TASK TO CARRY OUT. Repeat exactly the lines that begin at the one containing "write down speech shown in spectrogram" and end at the final line of the records; include no pictures and nothing else.

[[ MATERIAL FOR THIS TASK, beginning ]]

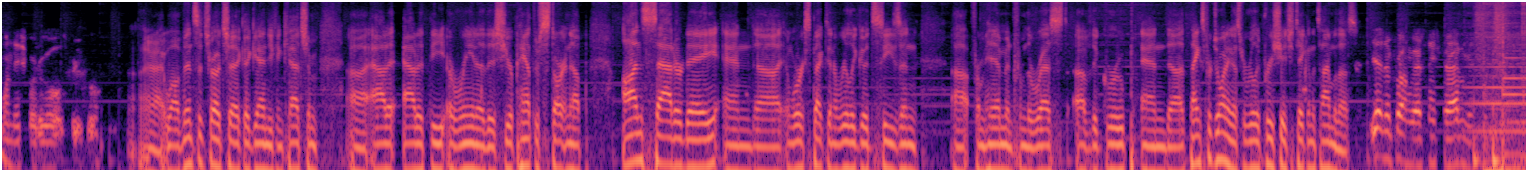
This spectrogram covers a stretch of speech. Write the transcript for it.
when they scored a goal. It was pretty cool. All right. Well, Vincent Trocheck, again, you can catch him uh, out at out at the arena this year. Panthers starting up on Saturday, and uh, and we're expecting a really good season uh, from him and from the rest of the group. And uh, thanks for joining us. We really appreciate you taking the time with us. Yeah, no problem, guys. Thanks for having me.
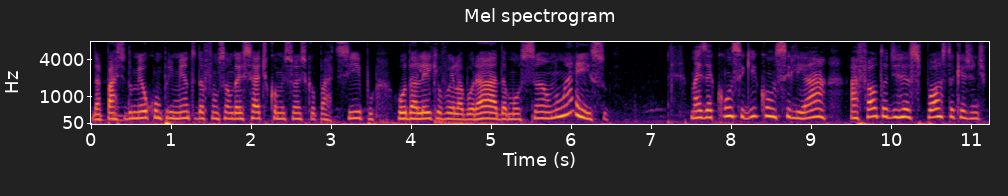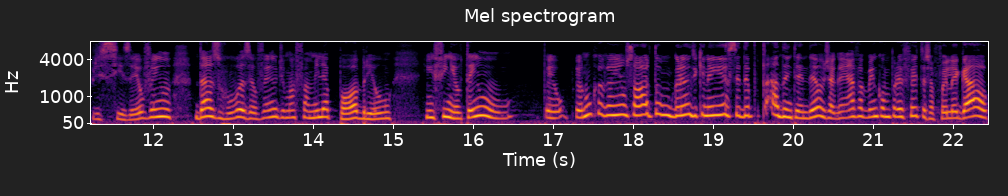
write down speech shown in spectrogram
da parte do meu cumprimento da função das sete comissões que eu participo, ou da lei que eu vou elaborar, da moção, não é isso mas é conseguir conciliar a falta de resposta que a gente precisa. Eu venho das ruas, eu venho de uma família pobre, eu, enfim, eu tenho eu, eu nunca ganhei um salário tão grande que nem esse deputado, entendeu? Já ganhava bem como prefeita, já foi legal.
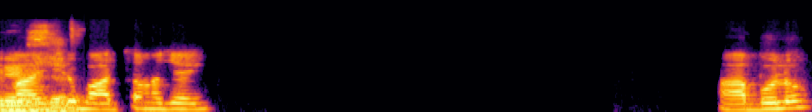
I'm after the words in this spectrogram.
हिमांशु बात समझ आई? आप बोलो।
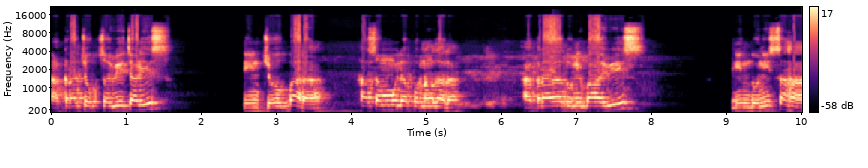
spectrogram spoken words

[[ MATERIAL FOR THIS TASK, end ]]

RESPONSE.
write down speech shown in spectrogram
da parte do meu cumprimento da função das sete comissões que eu participo, ou da lei que eu vou elaborar, da moção, não é isso mas é conseguir conciliar a falta de resposta que a gente precisa. Eu venho das ruas, eu venho de uma família pobre, eu, enfim, eu tenho eu, eu nunca ganhei um salário tão grande que nem esse deputado, entendeu? Já ganhava bem como prefeita, já foi legal.
I'm after the words in this spectrogram.
हिमांशु बात समझ आई? आप बोलो।
spectrogram spoken words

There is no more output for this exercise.